Kim Kardashian vs Judd Foundation

Copyright Infringement in Kim Kardashian vs. The Judd Foundation

May 30, 2024

It started as something seemingly small. Celebrity personality Kim Kardashian showed off her new table on her YouTube channel. Not long after, The Judd Foundation — a nonprofit dedicated to the work and memory of artist Donald Judd — sued both Kardashian and the designer of the table for false endorsement and copyright infringement. What’s the big deal?

The deal is that Kardashian claimed the table was a Donald Judd design, implying it was purchased from the Judd foundation, when in fact it was designed by Clements Designs. This is another way that registered copyright and trademarks were able to protect the artist’s work, even after his death. 

What Is the Judd Foundation?

Donald Judd was a minimalist artist in the mid-20th century who later went on to design minimalist furniture. The Judd Foundation was conceived by Judd in the 1970s and formed after his death in 1994. Their goal is to preserve Judd’s work and art installations, as well as his working spaces themselves. To this day, the Judd Foundation maintains the copyright and trademarks for all of Donald Judd’s work.

The Kim Kardashian Video

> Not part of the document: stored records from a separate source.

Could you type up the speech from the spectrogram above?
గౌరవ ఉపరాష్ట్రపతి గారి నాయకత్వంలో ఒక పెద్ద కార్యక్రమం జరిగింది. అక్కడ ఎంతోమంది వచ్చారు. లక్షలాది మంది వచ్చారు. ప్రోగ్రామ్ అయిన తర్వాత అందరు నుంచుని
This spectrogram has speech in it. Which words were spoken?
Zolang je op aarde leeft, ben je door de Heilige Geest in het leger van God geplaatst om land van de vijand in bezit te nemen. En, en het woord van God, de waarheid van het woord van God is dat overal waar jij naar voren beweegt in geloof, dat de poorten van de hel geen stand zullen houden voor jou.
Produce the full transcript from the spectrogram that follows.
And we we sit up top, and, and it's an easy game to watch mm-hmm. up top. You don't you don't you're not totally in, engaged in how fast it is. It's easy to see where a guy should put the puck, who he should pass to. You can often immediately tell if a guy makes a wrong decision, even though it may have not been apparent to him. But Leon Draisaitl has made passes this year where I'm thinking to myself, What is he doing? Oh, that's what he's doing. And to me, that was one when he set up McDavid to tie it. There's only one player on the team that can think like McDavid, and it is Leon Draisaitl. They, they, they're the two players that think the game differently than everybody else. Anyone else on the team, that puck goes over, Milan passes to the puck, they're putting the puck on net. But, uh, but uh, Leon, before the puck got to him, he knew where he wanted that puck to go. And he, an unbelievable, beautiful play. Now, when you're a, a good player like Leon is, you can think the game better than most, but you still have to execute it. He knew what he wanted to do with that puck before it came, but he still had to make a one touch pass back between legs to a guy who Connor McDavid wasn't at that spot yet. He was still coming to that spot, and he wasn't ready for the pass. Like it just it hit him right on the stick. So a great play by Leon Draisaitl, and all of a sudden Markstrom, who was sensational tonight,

In 2022, Kardashian posted a YouTube video in which she featured minimalist wooden tables. In the video, she made a point of saying that she had “really gotten into furniture lately,” and described the tables as Donald Judd tables. 

When the Judd Foundation saw the video, they took issue with Judd’s work being attributed to the “cheap knockoff tables” created by Clements Designs. They felt that her viewers would falsely believe the tables to be Donald Judd tables and thus associate the “cheap” quality to Judd’s work. They filed a suit against both Kardashian and Clements Designs for false endorsement, false advertising, unfair competition, as well as trademark and copyright infringement. 

Counter Arguments

It’s hard to deny the false endorsement on the part of Kim Kardashian, since there was documented evidence that she referred to the tables as Donald Judd tables, and the tables were in fact designed by Clements Designs. But as far as Clements Designs goes, things may be a little more complicated.

The Judd foundation claims that the tables were a knockoff of Judd’s own design. Clements Design, however, stated that there are “key differences” both in the wood used and in the design of the table. In the same statement, they said that the Judd Foundation had refused to reasonably settle. While that could change, so far, it seems as though the decision could be made in court.

Regardless of how this case turns out, it’s a good reminder of the ways that protecting your intellectual property can help you when the unexpected occurs. If someone associates your work with something that you did not approve and are not comfortable with, or makes a false endorsement, intellectual property attorneys like those of us at Garcia-Zamor can help you enforce your rights.